Segment Start: Listed records

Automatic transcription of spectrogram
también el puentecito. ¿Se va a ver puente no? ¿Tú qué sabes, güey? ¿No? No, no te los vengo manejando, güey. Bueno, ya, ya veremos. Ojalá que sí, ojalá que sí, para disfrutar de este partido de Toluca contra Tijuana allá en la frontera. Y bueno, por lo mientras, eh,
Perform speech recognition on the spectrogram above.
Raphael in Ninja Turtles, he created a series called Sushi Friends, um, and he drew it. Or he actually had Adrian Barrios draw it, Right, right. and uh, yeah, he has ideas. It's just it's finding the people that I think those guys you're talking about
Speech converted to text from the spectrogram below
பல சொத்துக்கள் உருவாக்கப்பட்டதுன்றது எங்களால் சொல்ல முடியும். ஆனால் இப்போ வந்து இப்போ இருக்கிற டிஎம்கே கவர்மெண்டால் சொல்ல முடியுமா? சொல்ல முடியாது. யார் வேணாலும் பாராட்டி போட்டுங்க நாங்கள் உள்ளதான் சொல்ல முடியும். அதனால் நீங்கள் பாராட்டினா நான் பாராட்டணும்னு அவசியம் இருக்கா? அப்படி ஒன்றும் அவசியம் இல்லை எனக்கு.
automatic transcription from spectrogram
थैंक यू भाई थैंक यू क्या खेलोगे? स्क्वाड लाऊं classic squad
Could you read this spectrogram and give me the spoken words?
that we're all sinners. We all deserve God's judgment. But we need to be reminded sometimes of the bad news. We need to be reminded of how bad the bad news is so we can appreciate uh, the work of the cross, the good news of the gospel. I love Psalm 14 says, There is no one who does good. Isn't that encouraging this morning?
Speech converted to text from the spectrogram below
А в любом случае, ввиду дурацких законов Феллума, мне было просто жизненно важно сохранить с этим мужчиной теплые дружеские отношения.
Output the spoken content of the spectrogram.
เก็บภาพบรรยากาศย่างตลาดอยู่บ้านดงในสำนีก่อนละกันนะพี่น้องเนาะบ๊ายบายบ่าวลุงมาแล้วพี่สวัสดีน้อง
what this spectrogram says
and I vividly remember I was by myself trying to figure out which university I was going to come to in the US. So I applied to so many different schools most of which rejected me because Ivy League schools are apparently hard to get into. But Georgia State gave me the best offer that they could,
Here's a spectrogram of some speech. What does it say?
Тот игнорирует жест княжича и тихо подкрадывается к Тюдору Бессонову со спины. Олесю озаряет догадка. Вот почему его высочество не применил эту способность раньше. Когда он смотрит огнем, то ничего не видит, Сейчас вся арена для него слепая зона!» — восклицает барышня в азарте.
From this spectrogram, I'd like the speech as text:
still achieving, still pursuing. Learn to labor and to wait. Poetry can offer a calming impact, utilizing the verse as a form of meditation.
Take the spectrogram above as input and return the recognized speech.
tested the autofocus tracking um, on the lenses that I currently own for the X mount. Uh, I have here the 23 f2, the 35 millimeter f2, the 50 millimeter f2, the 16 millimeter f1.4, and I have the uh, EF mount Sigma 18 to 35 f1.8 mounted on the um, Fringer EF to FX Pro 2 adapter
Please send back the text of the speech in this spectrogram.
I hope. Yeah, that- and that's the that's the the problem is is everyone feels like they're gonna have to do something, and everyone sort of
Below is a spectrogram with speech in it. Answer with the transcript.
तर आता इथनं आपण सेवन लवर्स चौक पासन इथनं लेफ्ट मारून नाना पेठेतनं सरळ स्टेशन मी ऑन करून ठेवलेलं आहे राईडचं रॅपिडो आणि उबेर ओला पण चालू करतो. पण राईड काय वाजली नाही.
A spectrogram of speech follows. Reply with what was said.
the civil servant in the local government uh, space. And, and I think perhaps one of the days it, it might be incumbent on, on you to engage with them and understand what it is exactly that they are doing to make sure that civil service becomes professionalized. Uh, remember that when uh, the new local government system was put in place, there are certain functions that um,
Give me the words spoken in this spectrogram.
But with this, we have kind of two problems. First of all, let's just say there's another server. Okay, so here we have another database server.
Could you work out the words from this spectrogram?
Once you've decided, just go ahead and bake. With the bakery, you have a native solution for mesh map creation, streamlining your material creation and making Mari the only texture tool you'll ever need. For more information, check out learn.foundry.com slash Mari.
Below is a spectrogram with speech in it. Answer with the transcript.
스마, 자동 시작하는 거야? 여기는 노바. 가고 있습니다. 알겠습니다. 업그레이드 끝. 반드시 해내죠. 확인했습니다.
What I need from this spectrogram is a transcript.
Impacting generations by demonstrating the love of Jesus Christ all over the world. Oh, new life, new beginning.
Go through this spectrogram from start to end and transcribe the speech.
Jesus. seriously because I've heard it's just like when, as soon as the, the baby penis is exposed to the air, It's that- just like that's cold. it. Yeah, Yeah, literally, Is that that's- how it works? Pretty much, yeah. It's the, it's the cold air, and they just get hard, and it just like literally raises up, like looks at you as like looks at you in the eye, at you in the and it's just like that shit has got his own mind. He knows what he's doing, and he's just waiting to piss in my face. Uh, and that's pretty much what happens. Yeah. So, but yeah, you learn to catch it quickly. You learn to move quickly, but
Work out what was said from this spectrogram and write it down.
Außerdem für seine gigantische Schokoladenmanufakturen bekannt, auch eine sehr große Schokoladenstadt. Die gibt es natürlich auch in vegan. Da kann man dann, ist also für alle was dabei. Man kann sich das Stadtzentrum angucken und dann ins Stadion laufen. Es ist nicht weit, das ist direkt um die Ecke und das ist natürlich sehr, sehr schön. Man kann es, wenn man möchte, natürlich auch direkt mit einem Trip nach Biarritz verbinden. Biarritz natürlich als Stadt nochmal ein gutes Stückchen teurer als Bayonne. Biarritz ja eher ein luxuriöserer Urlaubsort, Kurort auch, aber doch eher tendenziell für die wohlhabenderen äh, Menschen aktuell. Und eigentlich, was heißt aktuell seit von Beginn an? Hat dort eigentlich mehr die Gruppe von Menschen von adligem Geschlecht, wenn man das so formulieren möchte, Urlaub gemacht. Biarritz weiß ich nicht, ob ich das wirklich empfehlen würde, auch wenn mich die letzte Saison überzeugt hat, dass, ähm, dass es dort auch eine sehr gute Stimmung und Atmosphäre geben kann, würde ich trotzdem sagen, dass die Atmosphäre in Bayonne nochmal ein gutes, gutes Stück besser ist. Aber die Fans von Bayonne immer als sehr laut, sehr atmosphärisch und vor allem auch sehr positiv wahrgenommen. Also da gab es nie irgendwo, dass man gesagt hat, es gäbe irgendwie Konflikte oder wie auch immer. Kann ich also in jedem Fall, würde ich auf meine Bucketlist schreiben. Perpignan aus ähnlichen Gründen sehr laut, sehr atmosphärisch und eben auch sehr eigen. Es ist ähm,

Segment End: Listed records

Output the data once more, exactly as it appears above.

> **Answer section**
Automatic transcription of spectrogram
también el puentecito. ¿Se va a ver puente no? ¿Tú qué sabes, güey? ¿No? No, no te los vengo manejando, güey. Bueno, ya, ya veremos. Ojalá que sí, ojalá que sí, para disfrutar de este partido de Toluca contra Tijuana allá en la frontera. Y bueno, por lo mientras, eh,
Perform speech recognition on the spectrogram above.
Raphael in Ninja Turtles, he created a series called Sushi Friends, um, and he drew it. Or he actually had Adrian Barrios draw it, Right, right. and uh, yeah, he has ideas. It's just it's finding the people that I think those guys you're talking about
Speech converted to text from the spectrogram below
பல சொத்துக்கள் உருவாக்கப்பட்டதுன்றது எங்களால் சொல்ல முடியும். ஆனால் இப்போ வந்து இப்போ இருக்கிற டிஎம்கே கவர்மெண்டால் சொல்ல முடியுமா? சொல்ல முடியாது. யார் வேணாலும் பாராட்டி போட்டுங்க நாங்கள் உள்ளதான் சொல்ல முடியும். அதனால் நீங்கள் பாராட்டினா நான் பாராட்டணும்னு அவசியம் இருக்கா? அப்படி ஒன்றும் அவசியம் இல்லை எனக்கு.
automatic transcription from spectrogram
थैंक यू भाई थैंक यू क्या खेलोगे? स्क्वाड लाऊं classic squad
Could you read this spectrogram and give me the spoken words?
that we're all sinners. We all deserve God's judgment. But we need to be reminded sometimes of the bad news. We need to be reminded of how bad the bad news is so we can appreciate uh, the work of the cross, the good news of the gospel. I love Psalm 14 says, There is no one who does good. Isn't that encouraging this morning?
Speech converted to text from the spectrogram below
А в любом случае, ввиду дурацких законов Феллума, мне было просто жизненно важно сохранить с этим мужчиной теплые дружеские отношения.
Output the spoken content of the spectrogram.
เก็บภาพบรรยากาศย่างตลาดอยู่บ้านดงในสำนีก่อนละกันนะพี่น้องเนาะบ๊ายบายบ่าวลุงมาแล้วพี่สวัสดีน้อง
what this spectrogram says
and I vividly remember I was by myself trying to figure out which university I was going to come to in the US. So I applied to so many different schools most of which rejected me because Ivy League schools are apparently hard to get into. But Georgia State gave me the best offer that they could,
Here's a spectrogram of some speech. What does it say?
Тот игнорирует жест княжича и тихо подкрадывается к Тюдору Бессонову со спины. Олесю озаряет догадка. Вот почему его высочество не применил эту способность раньше. Когда он смотрит огнем, то ничего не видит, Сейчас вся арена для него слепая зона!» — восклицает барышня в азарте.
From this spectrogram, I'd like the speech as text:
still achieving, still pursuing. Learn to labor and to wait. Poetry can offer a calming impact, utilizing the verse as a form of meditation.
Take the spectrogram above as input and return the recognized speech.
tested the autofocus tracking um, on the lenses that I currently own for the X mount. Uh, I have here the 23 f2, the 35 millimeter f2, the 50 millimeter f2, the 16 millimeter f1.4, and I have the uh, EF mount Sigma 18 to 35 f1.8 mounted on the um, Fringer EF to FX Pro 2 adapter
Please send back the text of the speech in this spectrogram.
I hope. Yeah, that- and that's the that's the the problem is is everyone feels like they're gonna have to do something, and everyone sort of
Below is a spectrogram with speech in it. Answer with the transcript.
तर आता इथनं आपण सेवन लवर्स चौक पासन इथनं लेफ्ट मारून नाना पेठेतनं सरळ स्टेशन मी ऑन करून ठेवलेलं आहे राईडचं रॅपिडो आणि उबेर ओला पण चालू करतो. पण राईड काय वाजली नाही.
A spectrogram of speech follows. Reply with what was said.
the civil servant in the local government uh, space. And, and I think perhaps one of the days it, it might be incumbent on, on you to engage with them and understand what it is exactly that they are doing to make sure that civil service becomes professionalized. Uh, remember that when uh, the new local government system was put in place, there are certain functions that um,
Give me the words spoken in this spectrogram.
But with this, we have kind of two problems. First of all, let's just say there's another server. Okay, so here we have another database server.
Could you work out the words from this spectrogram?
Once you've decided, just go ahead and bake. With the bakery, you have a native solution for mesh map creation, streamlining your material creation and making Mari the only texture tool you'll ever need. For more information, check out learn.foundry.com slash Mari.
Below is a spectrogram with speech in it. Answer with the transcript.
스마, 자동 시작하는 거야? 여기는 노바. 가고 있습니다. 알겠습니다. 업그레이드 끝. 반드시 해내죠. 확인했습니다.
What I need from this spectrogram is a transcript.
Impacting generations by demonstrating the love of Jesus Christ all over the world. Oh, new life, new beginning.
Go through this spectrogram from start to end and transcribe the speech.
Jesus. seriously because I've heard it's just like when, as soon as the, the baby penis is exposed to the air, It's that- just like that's cold. it. Yeah, Yeah, literally, Is that that's- how it works? Pretty much, yeah. It's the, it's the cold air, and they just get hard, and it just like literally raises up, like looks at you as like looks at you in the eye, at you in the and it's just like that shit has got his own mind. He knows what he's doing, and he's just waiting to piss in my face. Uh, and that's pretty much what happens. Yeah. So, but yeah, you learn to catch it quickly. You learn to move quickly, but
Work out what was said from this spectrogram and write it down.
Außerdem für seine gigantische Schokoladenmanufakturen bekannt, auch eine sehr große Schokoladenstadt. Die gibt es natürlich auch in vegan. Da kann man dann, ist also für alle was dabei. Man kann sich das Stadtzentrum angucken und dann ins Stadion laufen. Es ist nicht weit, das ist direkt um die Ecke und das ist natürlich sehr, sehr schön. Man kann es, wenn man möchte, natürlich auch direkt mit einem Trip nach Biarritz verbinden. Biarritz natürlich als Stadt nochmal ein gutes Stückchen teurer als Bayonne. Biarritz ja eher ein luxuriöserer Urlaubsort, Kurort auch, aber doch eher tendenziell für die wohlhabenderen äh, Menschen aktuell. Und eigentlich, was heißt aktuell seit von Beginn an? Hat dort eigentlich mehr die Gruppe von Menschen von adligem Geschlecht, wenn man das so formulieren möchte, Urlaub gemacht. Biarritz weiß ich nicht, ob ich das wirklich empfehlen würde, auch wenn mich die letzte Saison überzeugt hat, dass, ähm, dass es dort auch eine sehr gute Stimmung und Atmosphäre geben kann, würde ich trotzdem sagen, dass die Atmosphäre in Bayonne nochmal ein gutes, gutes Stück besser ist. Aber die Fans von Bayonne immer als sehr laut, sehr atmosphärisch und vor allem auch sehr positiv wahrgenommen. Also da gab es nie irgendwo, dass man gesagt hat, es gäbe irgendwie Konflikte oder wie auch immer. Kann ich also in jedem Fall, würde ich auf meine Bucketlist schreiben. Perpignan aus ähnlichen Gründen sehr laut, sehr atmosphärisch und eben auch sehr eigen. Es ist ähm,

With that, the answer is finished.